Saturday, 22 October 2016

Something to write home about (part 2)

The second nights sleep wasn't filled with trout breaches and epic battles like the previous night and I woke up multiple times in a nightmarish sweat. Day three was a write off as far as fishing was concerned and with an insurance claim filed and the vehicle retrieved the only thing left to do was secure a way home. After explaining our predicament to a good friend back home and making him an offer he couldn't refuse, we had a ride lined up for late in the afternoon on what was to be our fourth and last day on the trip. The sense of relief my wife and I both felt was indescribable to say the least.

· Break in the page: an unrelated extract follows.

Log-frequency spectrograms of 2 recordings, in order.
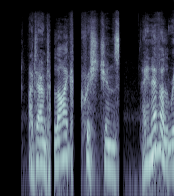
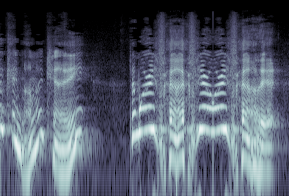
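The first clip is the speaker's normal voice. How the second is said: much higher, fast mock-innocent kids; kids placating; 12 semitones higher, 5 dB louder than usual. Kids reassuring mum in the car, high and falsely sweet. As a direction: chirp it sweetly to fob mum off. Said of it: "So we go".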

After a hike through town for some food, the rest of the day was spent in the motel room recovering from the previous days events and trying to get over the shock. Sleep didn't come easy that night and definitely wasn't pleasant, but within 24 hours we were to be home in our own bed.

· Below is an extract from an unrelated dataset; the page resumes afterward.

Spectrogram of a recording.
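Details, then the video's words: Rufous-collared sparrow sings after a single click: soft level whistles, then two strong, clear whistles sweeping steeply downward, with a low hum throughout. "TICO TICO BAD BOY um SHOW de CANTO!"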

The next morning was as windy as the previous three, the sky grey and air cool. We still had eight or 9 hours to go before getting picked up and there was no way I could sit in the motel lobby knowing that just over a mile away were trophy trout swimming about. My wife on the other hand was in no mood to sit on shore and quite content to stay behind with her laptop. I packed up a rod, some basic tackle, a few drinks and snacks, layered up in some winter clothes, grabbed a net, kissed my wife and headed off on foot towards the lake, determined as I had ever been to catch a trophy trout.

The following four and a half hours of fishing were nothing short of legendary. A true fisherman's tale unfolded that no one would believe if I told them. I shared the lake with two pairs of herons and a few pairs of ducks but besides that there wasn't a soul around, except those lurking beneath the water. Just me, my fishing rod, some trusted tackle and a net. After catching and releasing two 15 inch rainbows within ten minutes of arriving, I had a feeling I was in for a treat, and boy was I ever! Had the stars had aligned? Was the water temperature just right? Was a shift in the weather on it's way?

Whatever the case, I ended up catching and releasing well over a dozen trout, with five rainbow trout to shore over 20 inches in length. The biggest of those measured a whopping 27 inches and the fight will be forever burned in my memory. The battle went on for a few minutes with multiple breaches throughout as it twisted and thrashed all the way to the net. Ice cold to the touch, after a measurement and a few pictures in the net, it released with vigor back to the weed line. Countless other rainbow trout under 20 inches were caught and released over the session, with more missed takes and lost fish than anyone would believe.

It was one of the hardest bites to walk away from that I have ever experienced, but our ride was near and I had a mile to walk back to the motel. The air was sweeter and the walk almost effortless as I made my way back, thankful to be alive and beyond content with the few hours of steady action and the handful of trophy rainbow trout caught and released.

No comments:

Post a Comment